The University of Michigan will prohibit the use of all tobacco products on all of its campuses effective Nov. 17, in conjunction with the Great American Smokeout.
The existing Smoking on University Premises policy, SPG 601.04, will be revised and renamed the Tobacco-Free University Premises policy. The update bans the following products not addressed in the current policy:
- Electronic nicotine delivery systems, or ENDS, which are battery-powered devices used to smoke or “vape” chemical solutions that usually include tobacco. Examples are vapes, vape pens, e-cigarettes, e-cigars and hookah pens.
- Smokeless tobacco products, commonly called dip, chew, snuff and snus.
The Tobacco-Free University Premises policy will prohibit the use of tobacco products in university buildings, facilities and grounds, and university-owned vehicles. Tobacco use will be permitted only in privately-owned vehicles on campuses and on public sidewalks adjacent to public thoroughfares.
“This update is a natural progression of our efforts to improve the overall well-being of our campus community,” said Rob Ernst, chief health officer and associate vice president of student life for health and wellness.
“Tobacco use is the leading cause of preventable death, disease and disability in the U.S. When we instituted our smoke-free policy in 2011, this new generation of products was not commonly used. But during the last decade, the sale of ENDS has more than doubled.”
Michigan Medicine revised its Tobacco-Free Environment Policy in 2016 to prohibit electronic nicotine delivery systems and smokeless tobacco products.
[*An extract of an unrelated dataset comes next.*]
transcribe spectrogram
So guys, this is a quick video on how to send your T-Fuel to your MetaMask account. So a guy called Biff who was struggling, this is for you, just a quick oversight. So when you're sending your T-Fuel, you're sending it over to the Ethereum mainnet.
That policy bans the use of tobacco products in its buildings, grounds, parking lots and ramps, and will remain unchanged.
Programs, tools to assist campus communities
Employees, spouses, other qualified adults and retirees covered by U-M health plans may consult with a specialist from the university’s Tobacco Consultation Service to select a free cessation program. These programs are offered in virtual and phone formats.
U-M health plan members also may receive up to six months of nicotine-replacement therapy medication from an approved Michigan Medicine pharmacy at no cost.
Call the Tobacco Consultation Service at 734-998-6222 for more information. MHealthy’s Tobacco Treatment Toolkit offers additional resources.
New tobacco products put youth at risk
With flavors such as bubblegum and a slick new look, electronic nicotine delivery systems have targeted younger generations more than traditional cigarettes, to the dismay of Preeti Malani, professor of medicine in the Division of Infectious Diseases and special adviser to the U-M president.
“Even though tobacco products have been revamped with different delivery systems, given new names and repackaged on social media, their harmful health effects remain,” Malani said.
She cited an outbreak of lung disease mainly in adolescents and young adults that hospitalized more than 2,800 people from all 50 states, the District of Columbia and two U.S. territories from 2018-20.
“Vaping is often marketed as a way to help people stop smoking, but nicotine is nicotine, no matter how it’s delivered. Once you form a physical addiction, your body begins to crave it,” she said.
Malani encouraged students to take advantage of the university’s cessation services, which include free support from wellness coaches in University Health Service. Nicotine-replacement therapy also is available at no cost for those participating in coaching programs.
“This will be a significant change for some in our U-M community,” Ernst said. “If you want to stop using tobacco or decrease your use, we encourage you to join the Great American Smokeout on Nov. 17 and follow the American Cancer Society’s guidance, which is, ‘Start with day one.’”
Enforcement of the Tobacco-Free University Premises policy will focus on education and behavior change, unless offenses become habitual, Ernst said.
The transition to a tobacco-free university will cap years of work toward decreasing the harmful effects of nicotine on U-M campuses.
The university instituted a universitywide ban on smoking in buildings (except designated residence halls) and university vehicles in 1987. In 1998, the Health System, now Michigan Medicine, prohibited smoking on its grounds and in public spaces. In 2003, the Residence Hall Association eliminated smoking from residence halls. And in 2011, the university implemented the Smoke-Free University Campuses policy.